How to Count Your Macros

Counting macronutrients is one of the most common ways to help people reach their weight loss goals. Although you might be somewhat familiar with it, chances are you may not be aware of exactly how counting macros actually works. 

“If it fits your macros” or IIFYM is a common phrase to describe how people can use sustainability in their diets as a way to lose weight while still eating their favorite foods. Rather than focusing on whether or not a food is “healthy,” counting macros involves fitting all types of food into your diet while still losing weight and maintaining a healthy lifestyle.

We’ll dive into how macronutrient counting works and if it may be the right choice to help you lose weight and/or create a more healthy relationship with food.

What is a macronutrient

Macronutrients consist of carbohydrates, proteins, and fats. Each of these three dietary sources provide energy sources for food in the body. Carbohydrates are the brain and muscles’ primary source of energy – they also provide the body with glucose, which is converted to energy to support bodily function and physical activity (1). 

Fats are used for energy production and help insulate the body and support cellular function (2). Once upon a time, fats were widely considered bad for cardiovascular and overall health – however, newer research has proven those to be mostly fallacies.

Protein is crucial for building and repairing muscles and bones to make hormones and enzymes (3). Proteins are made up of many building blocks, known as amino acids. Protein also helps repair and build your body’s tissues while driving metabolic reactions.

Why you would want to count macros

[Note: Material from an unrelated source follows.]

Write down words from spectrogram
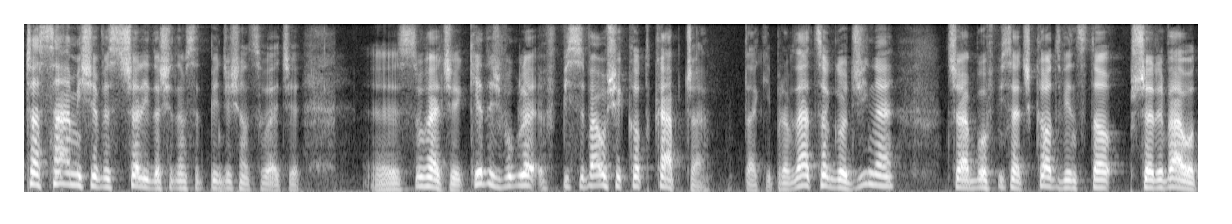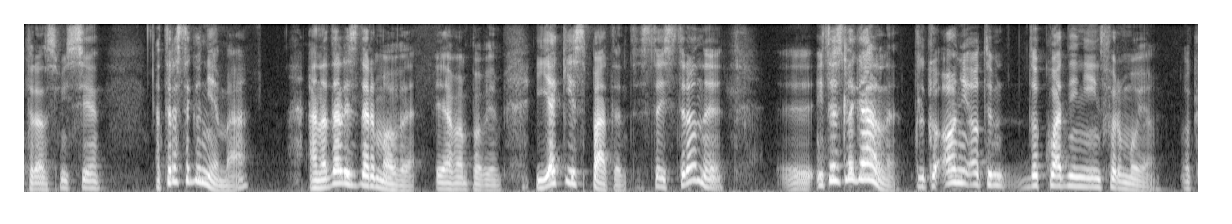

People oftentimes find general diets to be too constricting when it comes to food choice and selection. Not every person wants to sit down and eat chicken and broccoli for every meal. Some find that having a variety of “fun” or “junk food” options in their diet can provide them with a better chance of diet success.

Let’s say you want to lose 20 pounds for summer time, but don’t want to follow a strict diet. Counting macros can provide you with an avenue to achieve better weight loss success without eating only lean proteins and vegetables. By simply sticking to macronutrient and calorie goals, people will be able to not feel constricted or confined to an overly restrictive diet.

How to count macros

Counting macros can sound complex at the surface level, but actually can be more difficult than you think. There are several different ways of counting macros and calories.

One of the most common macronutrient ratios is 20% fat, 40% carbohydrate, and 40% protein. However, this ratio can fluctuate depending upon a person’s specific goals and plans. 

Here’s how to count macronutrients:

  • Fats: 9 calories per 1 gram of fat in the body
  • Carbs: 4 calories per 1 gram of carb in the body
  • Protein: 4 calories per 1 gram of carb in the body

  • To count macronutrients, simply take the number of grams of fat (9 calories x amount of fat), carbs (4 calories x amount of carbs), and protein (4 calories x amount of carbs) and add the total amount of calories together. The end result will provide you with your total amount of calories for the day.

    Your total calorie goals along with macronutrients will provide you with a blueprint diet to follow. As you plateau in your weight loss journey, simply adjust your macronutrients and lower them as needed. Eventually once you reach your end weight loss goals, you can reverse diet up to a maintenance amount that is sustainable long term.

    Dieting doesn’t have to be boring or mundane. If you’re searching for a sustainable diet that allows you to incorporate a variety of different foods in your diet, counting macros may be the right choice for you.